◆ Problem to work on ◆
Repeat the data word for word. Do not include the pictures.

[Material provided Boundary: Start]

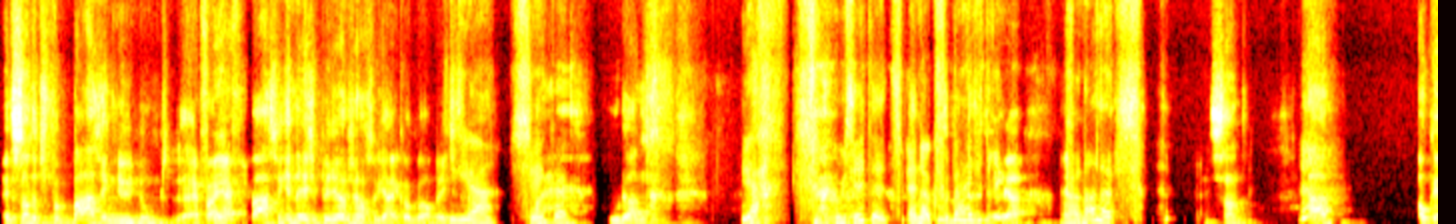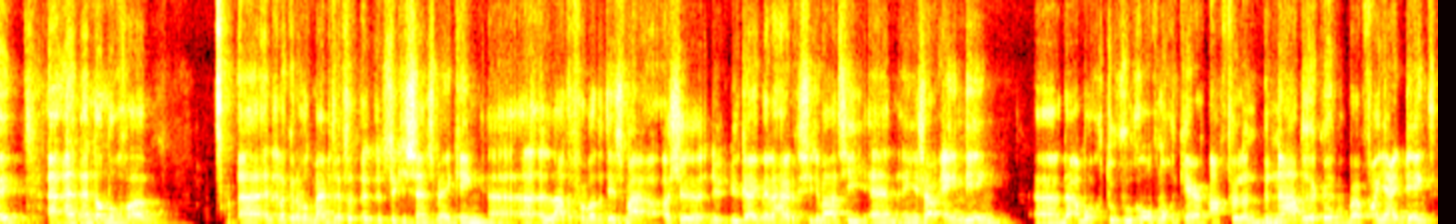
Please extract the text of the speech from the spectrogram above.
Interessant dat je verbazing nu noemt. Ervaar Ja. jij verbazing in deze periode zelf? Ja, ik ook wel een beetje. Ja, zeker. Hoe dan? Ja, hoe zit het? En ook verbijstering Ja, ja. van alles. Interessant. Ehm, Oké, en, en, en dan nog. ehm, eh, en, en dan kunnen we wat mij betreft het, het stukje sensemaking eh, eh, laten voor wat het is. Maar als je nu, nu kijkt naar de huidige situatie en, en je zou één ding daar mogen toevoegen of nog een keer aanvullend benadrukken, waarvan jij denkt,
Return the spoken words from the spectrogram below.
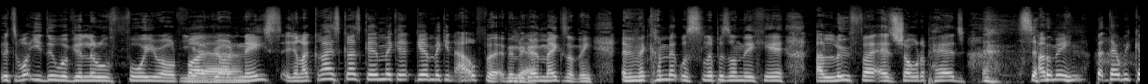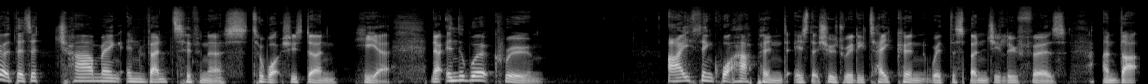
it's what you do with your little four-year-old, five-year-old Yeah. niece, and you're like, guys, guys, go make it, go make an outfit, and then Yeah. they go make something, and then they come back with slippers on their hair, a loofah as shoulder pads. So, I mean, but there we go. There's a charming inventiveness to what she's done here. Now, in the workroom, I think what happened is that she was really taken with the spongy loofahs and that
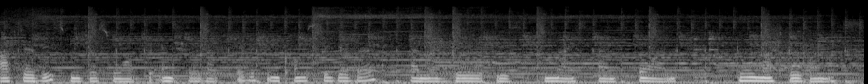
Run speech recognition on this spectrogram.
After this, we just want to ensure that everything comes together and the dough is nice and formed. Do not overmix.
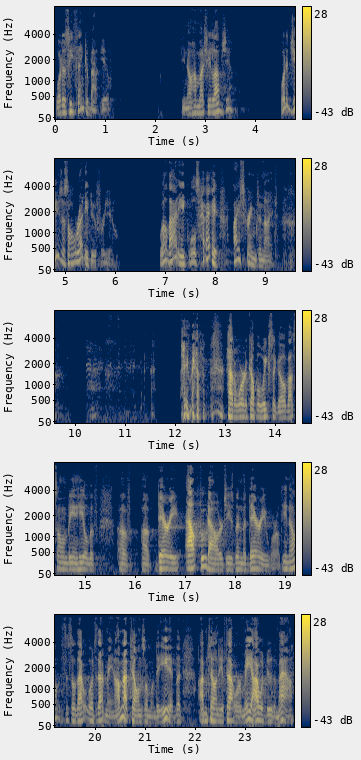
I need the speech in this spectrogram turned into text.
What does he think about you? Do you know how much he loves you? What did Jesus already do for you? Well, that equals, hey, ice cream tonight. Amen. Had a word a couple of weeks ago about someone being healed of, of, of dairy, out food allergies, but in the dairy world. You know, so that what does that mean? I'm not telling someone to eat it, but I'm telling you, if that were me, I would do the math.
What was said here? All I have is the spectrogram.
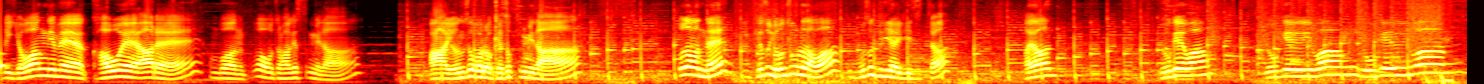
우리 여왕님의 가오의 아래 한번 뽑아보도록 하겠습니다 아 연속으로 계속 뜹니다 또 나왔네? 계속 연속으로 나와? 무슨 일이야 이게 진짜? 과연 요괴왕 요괴의 왕 요괴의 왕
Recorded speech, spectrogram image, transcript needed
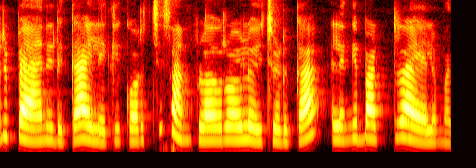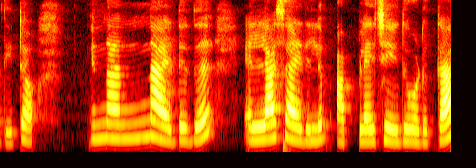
ഒരു പാൻ എടുക്കുക. അതിലേക്ക് കുറച്ച് സൺഫ്ലവർ ഓയിൽ ഒഴിച്ചു കൊടുക്കുക. അല്ലെങ്കിൽ ബട്ടർ ആയാലും മതി കേട്ടോ നന്നായിട്ട് ഇത് എല്ലാ സൈഡിലും അപ്ലൈ ചെയ്ത് കൊടുക്കുക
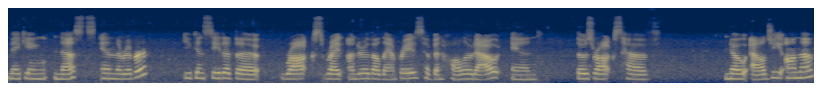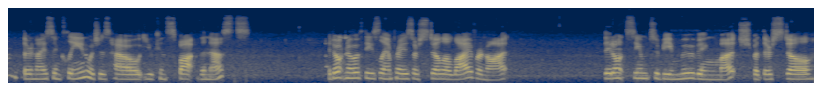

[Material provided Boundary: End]

◆ Result ◆
Please extract the text of the speech from the spectrogram above.
Interessant dat je verbazing nu noemt. Ervaar Ja. jij verbazing in deze periode zelf? Ja, ik ook wel een beetje. Ja, zeker. Hoe dan? Ja, hoe zit het? En ook verbijstering Ja, ja. van alles. Interessant. Ehm, Oké, en, en, en dan nog. ehm, eh, en, en dan kunnen we wat mij betreft het, het stukje sensemaking eh, eh, laten voor wat het is. Maar als je nu, nu kijkt naar de huidige situatie en, en je zou één ding daar mogen toevoegen of nog een keer aanvullend benadrukken, waarvan jij denkt,
Return the spoken words from the spectrogram below.
it's what you do with your little four-year-old, five-year-old Yeah. niece, and you're like, guys, guys, go make it, go make an outfit, and then Yeah. they go make something, and then they come back with slippers on their hair, a loofah as shoulder pads. So, I mean, but there we go. There's a charming inventiveness to what she's done here. Now, in the workroom, I think what happened is that she was really taken with the spongy loofahs and that
Run speech recognition on this spectrogram.
After this, we just want to ensure that everything comes together and the dough is nice and formed. Do not overmix.
I need the speech in this spectrogram turned into text.
What does he think about you? Do you know how much he loves you? What did Jesus already do for you? Well, that equals, hey, ice cream tonight. Amen. Had a word a couple of weeks ago about someone being healed of, of, of dairy, out food allergies, but in the dairy world. You know, so that what does that mean? I'm not telling someone to eat it, but I'm telling you, if that were me, I would do the math.
What was said here? All I have is the spectrogram.
우리 여왕님의 가오의 아래 한번 뽑아보도록 하겠습니다 아 연속으로 계속 뜹니다 또 나왔네? 계속 연속으로 나와? 무슨 일이야 이게 진짜? 과연 요괴왕 요괴의 왕 요괴의 왕
Recorded speech, spectrogram image, transcript needed
ഒരു പാൻ എടുക്കുക. അതിലേക്ക് കുറച്ച് സൺഫ്ലവർ ഓയിൽ ഒഴിച്ചു കൊടുക്കുക. അല്ലെങ്കിൽ ബട്ടർ ആയാലും മതി കേട്ടോ നന്നായിട്ട് ഇത് എല്ലാ സൈഡിലും അപ്ലൈ ചെയ്ത് കൊടുക്കുക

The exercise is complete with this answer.